#### [Problem description]
A verbatim copy is needed of the lines below from the one containing "Synthetic IPA: θ" up to and including the one containing "The informant was given this to read: ʁ", excluding pictures.

Start of Records provided

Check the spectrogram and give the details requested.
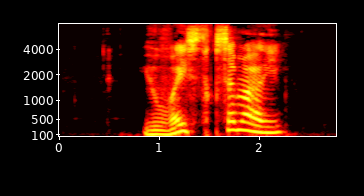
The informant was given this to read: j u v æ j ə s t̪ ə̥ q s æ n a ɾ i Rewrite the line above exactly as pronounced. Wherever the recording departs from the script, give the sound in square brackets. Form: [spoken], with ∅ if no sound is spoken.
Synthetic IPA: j u v æ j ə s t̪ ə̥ q s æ [m] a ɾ i

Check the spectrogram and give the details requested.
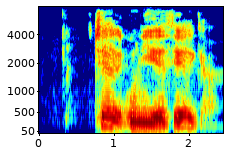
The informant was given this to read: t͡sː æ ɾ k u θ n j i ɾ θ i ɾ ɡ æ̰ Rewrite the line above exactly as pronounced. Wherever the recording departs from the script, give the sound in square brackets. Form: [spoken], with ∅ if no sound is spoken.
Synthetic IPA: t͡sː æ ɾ [ɡ] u [∅] n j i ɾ θ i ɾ ɡ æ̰

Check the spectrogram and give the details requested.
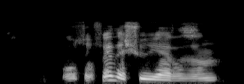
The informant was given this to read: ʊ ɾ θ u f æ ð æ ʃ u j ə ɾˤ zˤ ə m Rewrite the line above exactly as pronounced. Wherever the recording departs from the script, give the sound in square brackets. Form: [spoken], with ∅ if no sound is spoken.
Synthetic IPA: ʊ ɾ θ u f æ ð æ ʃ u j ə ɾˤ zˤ ə [n]

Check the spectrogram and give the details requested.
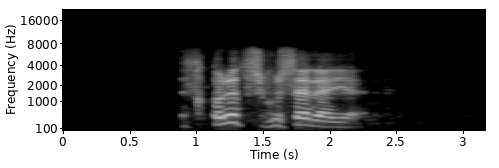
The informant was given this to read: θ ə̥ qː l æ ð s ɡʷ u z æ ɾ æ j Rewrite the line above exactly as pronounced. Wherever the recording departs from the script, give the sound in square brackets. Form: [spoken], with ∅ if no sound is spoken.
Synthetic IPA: θ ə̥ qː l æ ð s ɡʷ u [s] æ [l] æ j

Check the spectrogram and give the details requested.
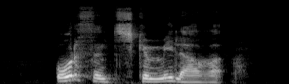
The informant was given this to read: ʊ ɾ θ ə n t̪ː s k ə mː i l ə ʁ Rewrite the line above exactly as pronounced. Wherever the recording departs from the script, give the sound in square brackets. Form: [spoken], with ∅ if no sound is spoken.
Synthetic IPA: ʊ ɾ θ ə n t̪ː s k ə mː i l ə ʁ

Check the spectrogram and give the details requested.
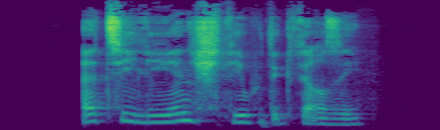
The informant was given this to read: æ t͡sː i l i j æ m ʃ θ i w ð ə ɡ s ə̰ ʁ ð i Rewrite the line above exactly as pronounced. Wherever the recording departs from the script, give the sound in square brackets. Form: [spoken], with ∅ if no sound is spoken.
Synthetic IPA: æ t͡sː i l i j æ [n] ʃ θ i w ð ə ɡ [θ] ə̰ ʁ [z] i

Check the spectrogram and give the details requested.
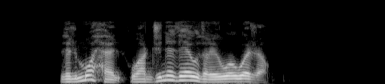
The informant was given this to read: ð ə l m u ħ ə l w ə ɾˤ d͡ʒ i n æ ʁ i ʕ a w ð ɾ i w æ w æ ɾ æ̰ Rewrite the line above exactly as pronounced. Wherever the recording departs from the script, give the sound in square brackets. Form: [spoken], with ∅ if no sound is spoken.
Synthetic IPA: ð ə l m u ħ ə l w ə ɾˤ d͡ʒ i n æ [ð] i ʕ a w ð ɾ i w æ w æ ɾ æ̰

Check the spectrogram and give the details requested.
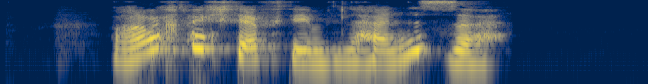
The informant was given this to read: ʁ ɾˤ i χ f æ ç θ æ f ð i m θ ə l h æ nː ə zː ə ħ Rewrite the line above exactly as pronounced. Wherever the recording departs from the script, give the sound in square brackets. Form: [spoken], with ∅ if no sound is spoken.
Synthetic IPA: ʁ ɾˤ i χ [θ] æ ç θ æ f [θ] i m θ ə l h æ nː ə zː ə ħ

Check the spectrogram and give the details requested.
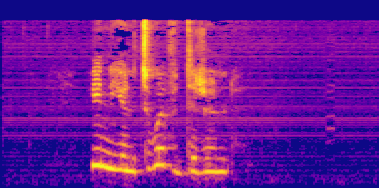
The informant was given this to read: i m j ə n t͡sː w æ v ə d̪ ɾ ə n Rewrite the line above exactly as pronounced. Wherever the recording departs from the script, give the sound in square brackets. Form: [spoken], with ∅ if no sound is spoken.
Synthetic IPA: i [n] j ə n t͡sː w æ v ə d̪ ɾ ə n

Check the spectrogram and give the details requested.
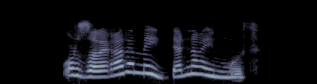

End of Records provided

#### [Answer space]
Synthetic IPA: θ ə̥ qː l æ ð s ɡʷ u [s] æ [l] æ j

Check the spectrogram and give the details requested.
The informant was given this to read: ʊ ɾ θ ə n t̪ː s k ə mː i l ə ʁ Rewrite the line above exactly as pronounced. Wherever the recording departs from the script, give the sound in square brackets. Form: [spoken], with ∅ if no sound is spoken.
Synthetic IPA: ʊ ɾ θ ə n t̪ː s k ə mː i l ə ʁ

Check the spectrogram and give the details requested.
The informant was given this to read: æ t͡sː i l i j æ m ʃ θ i w ð ə ɡ s ə̰ ʁ ð i Rewrite the line above exactly as pronounced. Wherever the recording departs from the script, give the sound in square brackets. Form: [spoken], with ∅ if no sound is spoken.
Synthetic IPA: æ t͡sː i l i j æ [n] ʃ θ i w ð ə ɡ [θ] ə̰ ʁ [z] i

Check the spectrogram and give the details requested.
The informant was given this to read: ð ə l m u ħ ə l w ə ɾˤ d͡ʒ i n æ ʁ i ʕ a w ð ɾ i w æ w æ ɾ æ̰ Rewrite the line above exactly as pronounced. Wherever the recording departs from the script, give the sound in square brackets. Form: [spoken], with ∅ if no sound is spoken.
Synthetic IPA: ð ə l m u ħ ə l w ə ɾˤ d͡ʒ i n æ [ð] i ʕ a w ð ɾ i w æ w æ ɾ æ̰

Check the spectrogram and give the details requested.
The informant was given this to read: ʁ ɾˤ i χ f æ ç θ æ f ð i m θ ə l h æ nː ə zː ə ħ Rewrite the line above exactly as pronounced. Wherever the recording departs from the script, give the sound in square brackets. Form: [spoken], with ∅ if no sound is spoken.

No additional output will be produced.